The reasons behind Xiaomi’s success in China and beyond

If you Google “Xiaomi success” you’ll find dozens of stories about why this Chinese startup is considered so triumphant in a market dominated by older brands who spend so much on marketing and advertising.

Here’s a LinkedIn piece on why the company is so successful.

As the world’s second largest economy, China continues to attract top multinationals from around the world who seek to establish a presence and expand their global footprint. But recent market dynamics have begun to change as the roaring Chinese economy slows and consumers begin to mature.

Homegrown businesses have been quick to respond with equally ambitious aspirations; and a few have been on their way to become national or even global leaders. In the BCG Local Dynamos report released by the Boston Consulting Group, Xiaomi’s success was especially prominent against that of international players Apple and Samsung, selling more than 61 million smartphones at about half the price in 2014.

Today, the four-year old company has over 8,000 employees spread across China, Malaysia and Singapore, with plans to expand into India, Indonesia, the Philippines and Brazil.

The Xiaomi brand is definitely no stranger outside of Chinese borders. Founded in 2011 by local entrepreneur Lei Jun, Xiaomi is not just another smartphone brand. To the Chinese, Xiaomi is the epitome of a realised startup dream – it is a symbol of national pride and individualism to the young Chinese consumer, representing the hope and belief in ideas and innovation and a journey towards success.

Xiaomi owes its pricing advantage to its mortar-only go-to-market strategy, forgoing expensive retail outlets and overheads. Traditional, old school advertising is also nowhere to be found in Xiaomi’s marketing mix. Instead, Xiaomi engages customers on a personal-level by being present on all of China’s top social networks and forums (Weibo, WeChat, Xiaomi Forum, Baidu Tieba and Xiaomi Mall). Who stands to gain from these well-thought cost savings? The end-user, of course!

 Despite being a relatively low-cost product, the company puts in effort to solicit customer feedback and ideas to continuously improve their products. This enthusiastic customer community, known as MiFans, is invited to participate and engage with the brand via online gamification. Winners are rewarded with tickets to ‘live’ fan gatherings where Xiaomi employees and managers are present to meet-and-greet.

Xiaomi’s innovation does not stop at providing a personalised service and building a personable brand image. If you take look at Xiaomi’s production process, it is no less agile than its software, MIUI.

Xiaomi manufactures in small batches and reiterates its products all the time, akin to renowned ‘just-in-time' production techniques first made popular by Toyota’s Lean Manufacturing principles. It keeps its inventories small and maintains a flexible procurement cycle with its network of suppliers.

At the forefront of data analytics, Xiaomi makes predictions about following week’s demand with the past week’s sales data and interpretations from its social media activities. Resources placed into production are adjusted and optimised accordingly.

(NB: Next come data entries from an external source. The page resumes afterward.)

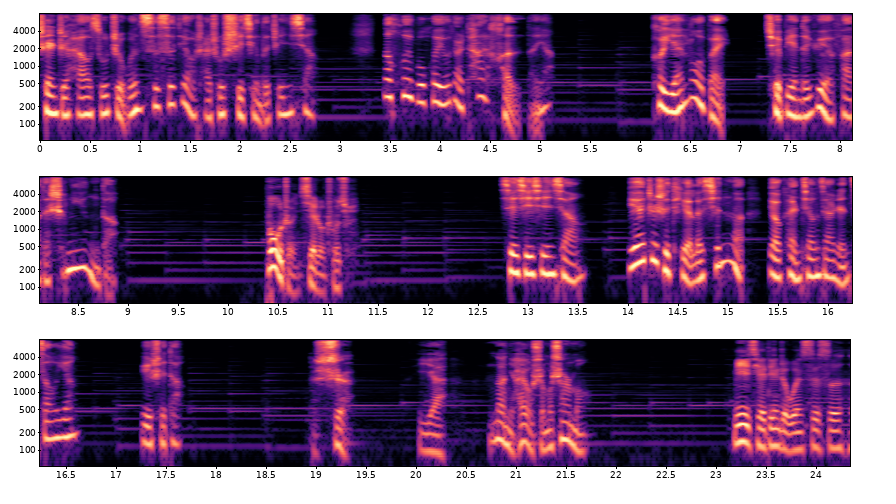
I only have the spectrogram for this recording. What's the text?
甚至还要阻止温思思调查出事情的真相，那会不会有点太狠了呀？可阎洛北却变得越发的生硬道：“不准泄露出去。”谢希心想。爷这是铁了心了，要看江家人遭殃，于是道：“是，爷，那你还有什么事儿吗？密切盯着温思思，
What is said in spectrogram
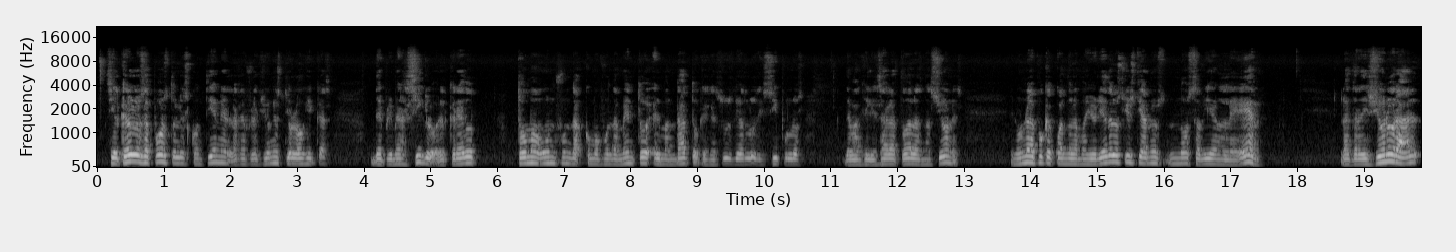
Si el credo de los apóstoles contiene las reflexiones teológicas del primer siglo, el credo toma como fundamento el mandato que Jesús dio a los discípulos de evangelizar a todas las naciones, en una época cuando la mayoría de los cristianos no sabían leer. La tradición oral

It is not uncommon to see each batch of 200,000 to 300,000 Xiaomi handsets sell out in a matter of minutes! This agile methodology allows Xiaomi to fulfill community-generated ideas fast; and when community members know they are heard they are continuously motivated to engage with the brand actively.

Xiaomi’s inception comes at a perfect timing where locals feel increasingly threatened by rich western nations who are perceived as making attempts to overpower. Taking an open and participative approach and allowing customers to play a part in their success story, Xiaomi instantly wins over the hearts of customers not just in China, but all over the world.

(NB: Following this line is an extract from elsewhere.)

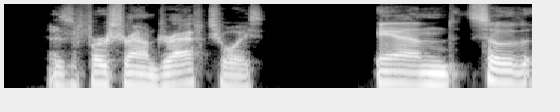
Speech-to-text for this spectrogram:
as a first round draft choice. And so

Xiaomi is but one among many other Chinese companies who made BCG’s list last year for its outstanding efforts in being a domestic driving force for the industry it plays in. Does this go to say that China is simply being over-protectionist and FDI-unfriendly?

 According to the World Investment Report, China came in second for volumes of FDI realised across the world in 2014. The United Nations Conference on Trade and Development (UNCTAD) further mentioned that FDI in China was a rising trend that would ensue. This goes to show that China remains an attractive market for multinationals to invest and set foot into.

How should organisations bridge this gap then? While foreign multinationals are looking for help to enter Chinese markets and lower-tier cities; Chinese firms on the other hand are seeking assistance to expand abroad. Instead of encouraging competition, there takes a shift in mindset to recognise this potential for joint-venturing.

The fate of multinationals and Chinese companies are tightly-bound – if both parties can take a step back to establish common grounds to for cooperation and future growth, then there is certainly room for additional optimism about the global economic outlook.